Although the topics from their presentation does not necessarily relate to the content I cover, their words were an “inspiration catalyst” for me to finish writing this post, which began a few months ago.

Anyways, what are your thoughts on a connectivist graduate program? Is it possible? What are the risks? What are the benefits? Am I crazy? 🙂 Let me know.

The featured image is provided CC0 by Baim Hanif via Unsplash.

DIY Instructional Video Consultation

In the spirit of John's recent post-per-consultation (PPC) to broadcast valuable information from our consultations at the Center for Teaching Excellence, I am writing my first PPC.

I just met with Mark Norris, a professor of linguistics who recently participated in John & I’s eXperience Play faculty learning community. (Check out the game Mark created here!)
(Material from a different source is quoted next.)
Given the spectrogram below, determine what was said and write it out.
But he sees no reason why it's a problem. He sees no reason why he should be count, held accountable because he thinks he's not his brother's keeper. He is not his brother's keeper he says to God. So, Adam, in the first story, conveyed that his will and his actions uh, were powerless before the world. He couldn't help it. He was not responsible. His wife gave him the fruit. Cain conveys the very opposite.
Anyways, Mark is interested in creating instructional videos for his students. Specifically, he wants to show students his problem solving process and explain the reasoning behind every step. This sounded like a fantastic opportunity to provide extra instruction for students who need to focus on certain concepts.

I was excited to see Mark had already experimented with instructional videos, because this helped me understand what Mark wanted to produce for his students:
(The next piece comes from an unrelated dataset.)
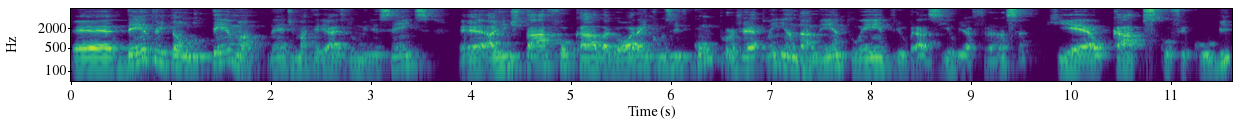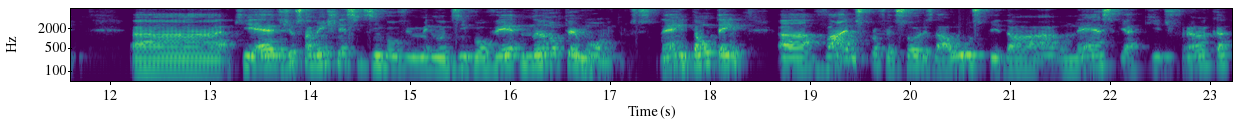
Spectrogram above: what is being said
É, dentro, então, do tema né, de materiais luminescentes, é, a gente está focado agora, inclusive, com um projeto em andamento entre o Brasil e a França, que é o CAPS COFECUB, uh, que é justamente nesse desenvolvimento, no desenvolver nanotermômetros. Né? Então, tem uh, vários professores da USP, da Unesp, aqui de Franca,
In the name of features and consistency of quality, I recommended Mark consider digital annotation for his instructional videos. Such tools offer the ability write on documents, expand the annotation space at will, and streamline the video editing workflow. After some discussion, and checking what equipment was available for checkout, I offered Mark two methods for producing digital whiteboard videos: (1) iPad Pro with Apple pencil and Explain Everything Classic, (2) Surface tablet with stylus and Open Sankoré. Mark chose the former and we started exploring what annotated instructional videos would look like when produced from an iPad Pro. Combined with a high-end Blue Spark Digital microphone, Mark now has all the tools he needs to produce some excellent resources for his students.

Working with Mark was phenomenal because I love interacting with faculty who are passionate about teaching and are always exploring how to best engage their students. In other words, I’m excited to see what Mark produces in the coming months!